I'm not so sure I'm ready to condemn the passenger just yet. She found a car-pooling arrangement which worked for her, because it meant her husband could have the van during the day, and she compensated the OP with gas money. Since the OP didn't state that the arrangement wasn't working for her, she could only assume it was win-win all around (OP gets help with gas money which she would have had to pay for alone, coworker gets ride to work without having to pull the van into action).
She did say, "Oh it must be inconvenient for you" thereby checking with the OP to see if she was SURE it was OK. The OP seemed not to mind at all. So she continued with the rides, assuming that all was well and the OP was happy not to have to shoulder the gas burden alone.
However, since the OP had secretly been looking forward to this woman's contract ending, and that didn't happen, it's definitely time to put a stop to the rides (personally, I would loathe going 15 minutes out of my way every day, and I would loathe having to chat in the car too). But I'm not so ready to say the coworker has done anything wrong, since she didn't know the OP's feelings on the matter.
How she reacts to being told her rides are ending will be the true test of her character.
I'm with this. I've read countless threads on this forum where posters say, "People can ask for whatever they want. You can say 'no'. They should accept your 'no' gracefully."
I don't think the OP's co-worker is being rude. How can she possibly know that this is an imposition if Gen Xr doesn't tell her? People are different. Maybe if the situation was reversed this wouldn't bother Gen Xr's rider at all to do the same favor.
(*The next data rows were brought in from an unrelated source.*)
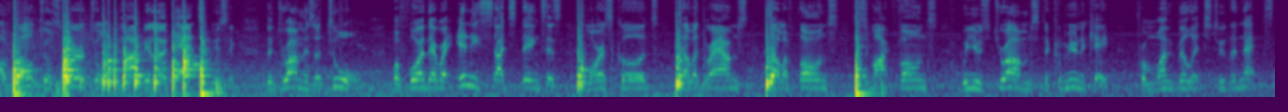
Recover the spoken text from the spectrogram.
of cultural, spiritual, and popular dance music. The drum is a tool. Before there were any such things as Morse codes, telegrams, telephones, smartphones, we used drums to communicate from one village to the next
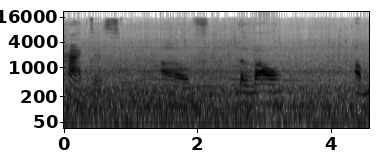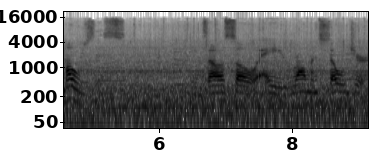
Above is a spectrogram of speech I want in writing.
practice of the law of Moses. He's also a Roman soldier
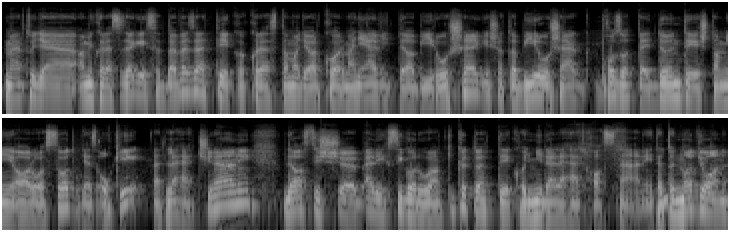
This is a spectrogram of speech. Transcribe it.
mert ugye amikor ezt az egészet bevezették, akkor ezt a magyar kormány elvitte a bíróság, és ott a bíróság hozott egy döntést, ami arról szólt, hogy ez oké, okay, tehát lehet csinálni, de azt is elég szigorúan kikötötték, hogy mire lehet használni. Tehát, hogy nagyon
In a different situation we've got these friends, Jack and Jill, that had their in-laws, Hansel and Gretel, move in with their little kid, Cinderella. For a bit of background Jill and Gretel are sisters and Jack and Jill have no children of their own. It was supposed to be temporary but it ended up being a couple of years because Hansel felt strongly about buying a home and nothing they wanted in a certain location was available. They felt comfortable staying with Jack and Jill because 'family helps out'. Jack and Jill felt the same way, but only temporarily, not for YEARS.
Jack and Jill complained to anyone who would listen how much he hated Hansel, Gretel and Cinderella living with them. He started saying things about their personality, ethics, etc. People were starting to develop a dislike for Hansel by listening to Jack's gossip. When Jack and Jill got around to complaining about this situation to my DH, my DH told him, over and over, "talk to Hansel and Gretel. Complaining to other people is useless and will not resolve the situation. You're starting to hate your BIL and he's actually a nice guy. BEFORE they moved in you should have had an agreement in place about rent, utilities, household responsibilities and a timeline for leaving. But you can STILL discuss these things NOW."
Turns out Jack's major complaint was: "Shouldn't Hansel just KNOW that this is a huge imposition? And not ask? And put me on the spot? Because I'd never ask this of someone else."
Uh no, Hansel's family always helped each other out like this and assumed, when Jack and Jill didn't demur, that moving in with no outdate was fine. So it was up to Jack and Jill to communicate their comfort level of helping out, if indeed they were going to help.
The postscript on this story is not that Jack listened to DH and actually communicated, but that another of Jack's relatives, sick of the complaining, approached Hansel and told him that he needed to get out of there and get in their own place, even if it meant (gasp) 'renting'. Hansel and Gretel, along with little Cinderella peaceably moved out, to this day not completely aware of the hatred Jack was developing for them.
As a side note and irrelevant to this thread, Jack and Jill were pissed when they moved out and got their own place, too. So wethinks Jack and Jill just like to whine and moan.
But my point in bringing it up is: Like OP, Jack was under no obligation to say 'yes' to them moving in (no poverty issues) so neither was OP obligated to be the go-to chauffeur for this woman, he was under no obligation to do it for months or years once he agreed to and could've asked them to leave at any time for no reason whatsoever as could OP.
I think Gen Xr, is like a lot of people that think that other people think the way we do. And they don't. Because they're different. OP would never impose on someone like this, but other people actually do these favors and it doesn't bother them so we HAVE to tell people 'no, I can't/won't do that,' instead of doing it and becoming resentful. Having followed other threads where the OP developed a spine of titanium, I've no doubt Gen Xr will shore up her own and handle this quite well.
And I apologize in advance for frustrating anybody since I'm not the OP. Just wanted to add my two cents.